Teen Scoliosis Patients Closer To Curve With Specialised Therapy

In Medical & Diagnostic

Anyone struggling with scoliosis understands all too well how painful the condition can be. People with scoliosis, an abnormal lateral curvature of the spine, are mostly adolescent and female. The most common signs of scoliosis include trunk and pelvis asymmetry, a rib and a lumbar hump, as well as a prominent shoulder and/or hip. As scoliosis progresses, the symptoms, such as back pain, problems breathing, osteoarthritis, psychological issues, and a decreased quality of life surface.

Now a new study from the University of Alberta’s Faculty of Rehabilitation Medicine into the therapeutic benefits of specialized physical therapy holds out fresh hope for teens suffering from the affliction.

The study showed teens with scoliosis that undergo specialized physical therapy exercises can improve the curve of the spine, muscle endurance and their quality of life.

As Sanja Schreiber from the University of Alberta explained, “Currently patients diagnosed with scoliosis are either monitored for progression, treated with a brace, or, in severe cases, offered surgery.” Schreiber went on to explain, Our study showed that 88 percent of patients who did the Schroth physiotherapeutic scoliosis-specific exercises showed improvements or prevented progression in their scoliosis curves over six months compared to 60 percent in the group receiving only standard of care.”

One of the participants in the study was 14-year-old Ava who has worn a brace for her scoliosis since she was 11. Thanks to the scoliosis-specific exercises, Ava has experienced less pain, enjoyed greater confidence and had more control over her own body. Ava summarised her experience as part of the study as being, “I don’t have to look like I’m crooked for the rest of my life. I now have control over my own body,” she said. “While my brace is very important, the exercises have helped me change my outlook on my condition.”

Published in PLOS ONE, the randomized control trial covered 50 adolescents with scoliosis aged 10 to 18 years with curves of 10 to 45 degrees. After six months of targeted physiotherapy, comprising 30 to 45 minutes of daily home and weekly-supervised sessions, 88 percent of patients either had improving curves or remained within 5 degrees of their baseline curve.

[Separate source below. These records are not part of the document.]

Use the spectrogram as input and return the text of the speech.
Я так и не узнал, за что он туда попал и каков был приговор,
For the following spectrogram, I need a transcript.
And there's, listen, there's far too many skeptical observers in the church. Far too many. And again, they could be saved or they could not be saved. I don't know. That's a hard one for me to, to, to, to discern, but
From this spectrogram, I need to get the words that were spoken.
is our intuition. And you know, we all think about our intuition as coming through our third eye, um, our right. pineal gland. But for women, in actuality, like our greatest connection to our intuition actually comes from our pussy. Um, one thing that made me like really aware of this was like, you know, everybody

During this time, the average curve amongst the control group participants deteriorated by 2.3 degrees.

“These short-term results are clinically significant and show that Schroth physiotherapy exercises could help many patients with scoliosis if this type of conservative management is added to the standard of care,” said Eric Parent, associate professor of physical therapy, Faculty of Rehabilitation Medicine.

Schreiber has spent most of her career looking conservative treatment that will correct scoliosis. “I’ve even tried general corrective exercises, yoga, and pilates,” she said. “It’s hard when a young teenager gets diagnosed with scoliosis and is told they will either wear a brace all the time or get surgery when the curve becomes severe enough, more than 45 degrees.”

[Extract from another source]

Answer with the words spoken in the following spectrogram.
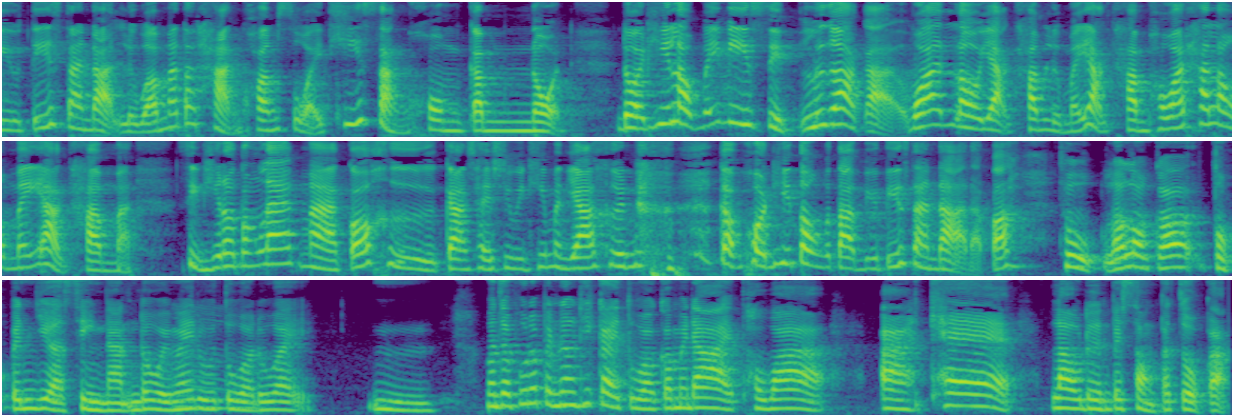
beauty standard หรือว่ามาตรฐานความสวยที่สังคมกำหนด โดยที่เราไม่มีสิทธิ์เลือกอะว่าเราอยากทำหรือไม่อยากทำเพราะว่าถ้าเราไม่อยากทำอะ สิ่งที่เราต้องแลกมาก็คือการใช้ชีวิตที่มันยากขึ้น กับคนที่ตรงตาม beauty standard อะปะถูกแล้วเราก็ตกเป็นเหยื่อสิ่งนั้นโดยไม่รู้ตัวด้วย อืม มันจะพูดว่าเป็นเรื่องที่ไกลตัวก็ไม่ได้ เพราะว่า อะแค่เราเดินไปส่องกระจกอะ่ะ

Schreiber continued, “The current standard of care for smaller curves is very much ‘wait and see’ while parents and patients demand a more proactive approach. I’d like to encourage them to ‘try and see.’ Try Schroth and see if it helps. Not only in our study, but also in my clinical practice, I’ve seen so many teens who have experienced pain improvement and feel better overall with Schroth exercises. Also, they feel they are in control of their scoliosis, because the Schroth method teaches them how to stand, sit, walk, and do other daily activities correctly so that they can keep their best posture. It’s just better quality of life overall.”

Ave wore a brace every day for over a year and experienced significant pain trying to hold herself upright. While the Schroth exercises were hard work, Ave thought the results of her effort were encouraging, “I used to get a lot of pain and felt really weak without my brace. Now I have gained strength and hold myself up with my own muscles,” she said.

The study also indicated the Schroth approach had positive effects on pain, body image, and muscle endurance. “The Schroth group showed improved muscle endurance by increasing the average holding time by 32.3 seconds after three months, while the controls increased by only 4.8 seconds,” said Parent.

For Ava, a shift in perspective was her take away from the experience, “I used to think I’d be this way forever and there’s nothing I can do to fix it. But now I have control over my own body, and I know I don’t have to feel that kind of pain for the rest of my life.”